So, a UK company runs YTS? Perhaps we should let that sink in for a moment.
Techmodo Limited is officially registered with the government in the UK, with Segaran listed as the sole director. It hasn’t yet filed any meaningful accounts and the same is true for the company of the same name, also operated by Segaran, that was dissolved following a via compulsory strike-off just months earlier.
So, what we appear to have here is an official UK-registered company, which is subject to all relevant local law (both civil and criminal), being identified by plaintiffs in a US-lawsuit as the operator of an illegal site. We use the term ‘illegal’ here as guided by the High Court of England and Wales, which previously determined that YTS and hundreds of similar sites act illegally under civil law (at least) in the UK and should be blocked by local ISPs.
So the big questions must follow. If Techmodo Limited is the operator of YTS and YTS is a site that operates illegally, it seems highly unlikely that Techmodo Limited can legally operate the YTS site in the UK. What charges or challenges it might face are matters for HMRC and possibly even the Police Intellectual Property Crime Unit because, when infringement is carried out in the course of business, it becomes a criminal offense.
Big Questions to Be Answered in Murky and Unchartered Waters
In summary, what we appear to have here is a verifiably illegal site, run through an ostensibly legal entity, collecting and processing private user information, then handing that data over to third-party overseas attorneys/media companies, ones that appear to know the legal status of the site and the company behind it. This, so that people can be approached for payments for alleged offenses that took place utilizing that illegal site.
We can only presume that Culpepper IP and its associates have done their homework, they’re lawyers after all, but this business and/or legal arrangement is unorthodox, to say the very least. If a UK precedent exists determining the legality of the transfer of this kind of user data in these circumstances, we’re completely unaware of it.
If nothing else, the bar seems to be set particularly low when a legal entity, Techmodo Limited, is stated to be the operator of an illegal site, one that’s also supplying private information on alleged infringers that were only able to infringe because the YTS site supplied the torrent files in the first place. Quite remarkable.

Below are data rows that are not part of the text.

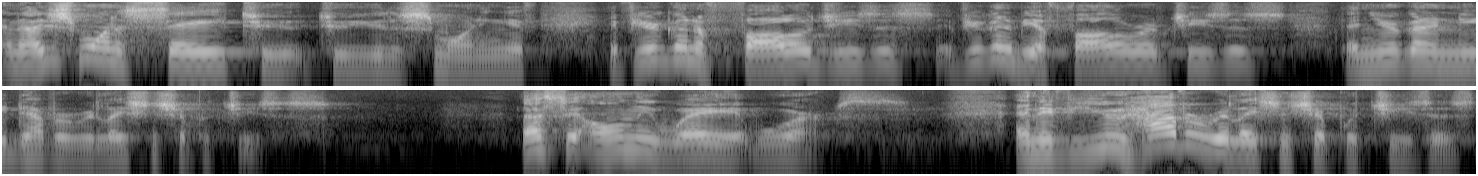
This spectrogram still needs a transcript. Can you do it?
and I just want to say to, to you this morning if, if you're going to follow Jesus, if you're going to be a follower of Jesus, then you're going to need to have a relationship with Jesus. That's the only way it works. And if you have a relationship with Jesus,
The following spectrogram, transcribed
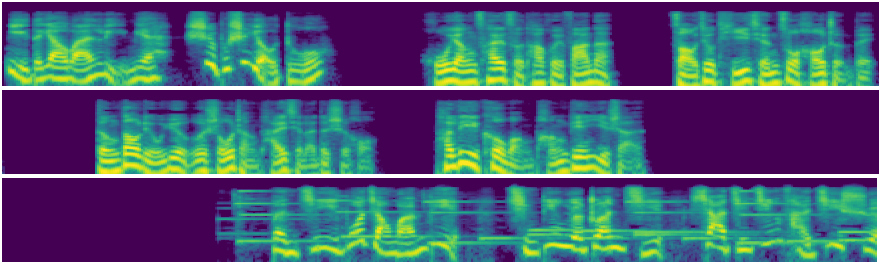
你的药丸里面是不是有毒？”胡杨猜测他会发难。早就提前做好准备，等到柳月娥手掌抬起来的时候，他立刻往旁边一闪。本集已播讲完毕，请订阅专辑，下集精彩继续。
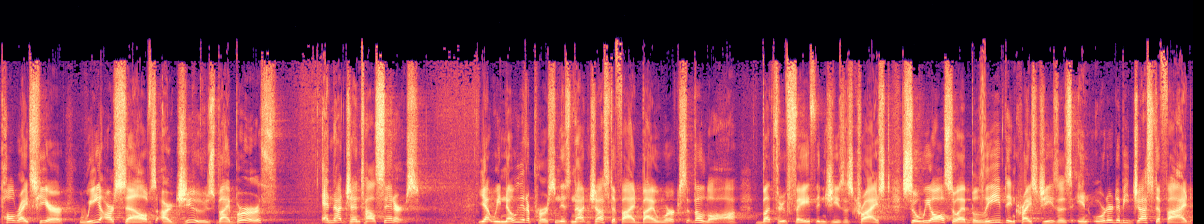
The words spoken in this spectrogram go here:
Paul writes here, We ourselves are Jews by birth and not Gentile sinners. Yet we know that a person is not justified by works of the law, but through faith in Jesus Christ. So we also have believed in Christ Jesus in order to be justified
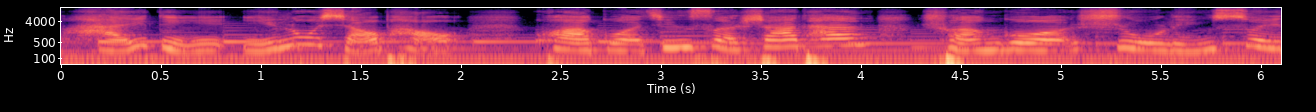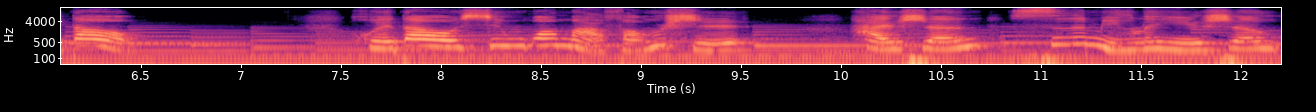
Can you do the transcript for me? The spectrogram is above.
海底一路小跑，跨过金色沙滩，穿过树林隧道，回到星光马房时，海神嘶鸣了一声，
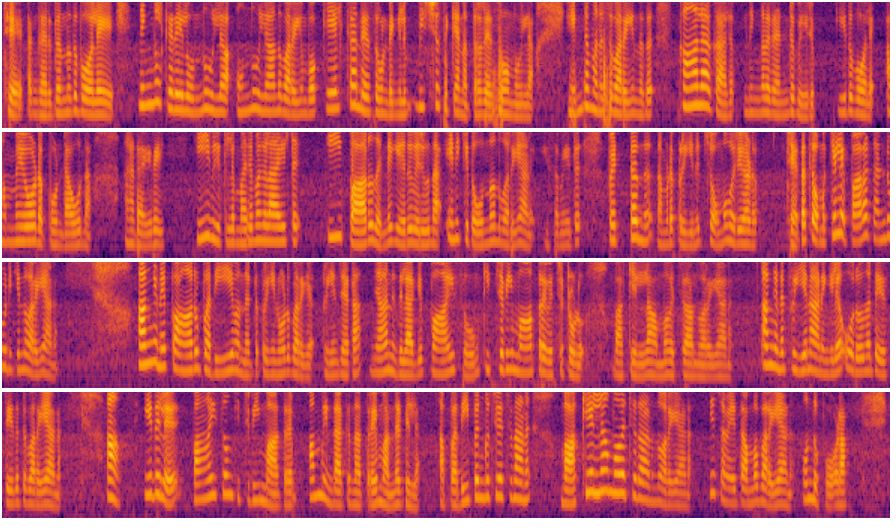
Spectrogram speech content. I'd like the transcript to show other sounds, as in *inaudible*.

Copyright experts, privacy buffs, and company law lawyers on both sides of the pond are invited to write in with an opinion on the implications of this massive conundrum because this goes way, way beyond anything we’ve ever seen before.